$g$ is $\epsilon$-far from monotone $\implies$ $h$ is $\epsilon$-far from monotone.

Suppose $h$ is not $\epsilon$-far from monotone $\implies$ $\exists$ monotone $h’$ such that $Pr_{X \subseteq [m], Y \subseteq [n]-[m]}[h(X \cup Y) \neq h’(X \cup Y)] \leq \epsilon$.

Using averaging argument,
$\exists Y_0$ such that $Pr_{X \subseteq [m]}[h(X \cup Y_0) \neq h’(X \cup Y_0)] \leq \epsilon$

Define $g’$ as $g’(X) = h’(X \cup Y_0)$.
$\therefore Pr_{X \subseteq [m]}[g(X) \neq g’(X)] \leq \epsilon$
$\implies$ $g$ is also not $\epsilon$-far from monotone.

To test $g$, we can test $h$ and return the result.

Since $g$ requires $\Omega(m)$ queries, $h$ also requires $\Omega(m) = \Omega(|R|^2)$ queries.

## Monotonicity testing upper bounds

Theorem: For $\epsilon$-monotone testing (randomized) and boolean range, the upper bound on number of queries is $O(\frac{n}{\epsilon})$. For larger ranges, it is $O(\frac{n\log_2(|R|)}{\epsilon})$.

(Proof on the board)

## References
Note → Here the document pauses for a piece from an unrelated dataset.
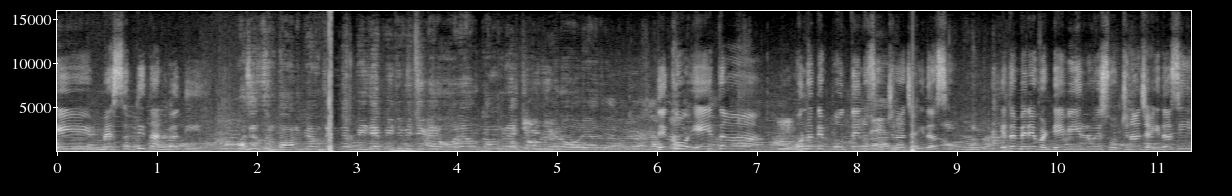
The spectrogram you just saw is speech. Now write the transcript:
ਇਹ ਮੈਂ ਸਭ ਦੀ ਧੰਨਵਾਦੀ ਹਾਂ। ਅੱਛਾ ਸਰਦਾਰ ਬਿਆਨ ਸਿੰਘ ਦਾ ਬੀਜੇਪੀ 'ਚ ਵੀ ਜ਼ਿਕਰ ਹੋ ਰਿਹਾ ਔਰ ਕਾਂਗਰਸ 'ਚ ਵੀ ਜ਼ਿਕਰ ਹੋ ਰਿਹਾ ਜੀ। ਦੇਖੋ ਇਹ ਤਾਂ ਉਹਨਾਂ ਦੇ ਪੋਤੇ ਨੂੰ ਸੋਚਣਾ ਚਾਹੀਦਾ ਸੀ। ਇਹ ਤਾਂ ਮੇਰੇ ਵੱਡੇ ਵੀਰ ਨੂੰ ਇਹ ਸੋਚਣਾ ਚਾਹੀਦਾ ਸੀ।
1. Communication Complexity (for Algorithm Designers), Tim Roughgardden (Chapter 8).
2. Property Testing Lower Bounds Via Communication Complexity, Eric Blais, Joshua Brody, Kevin Matulef (Section 4).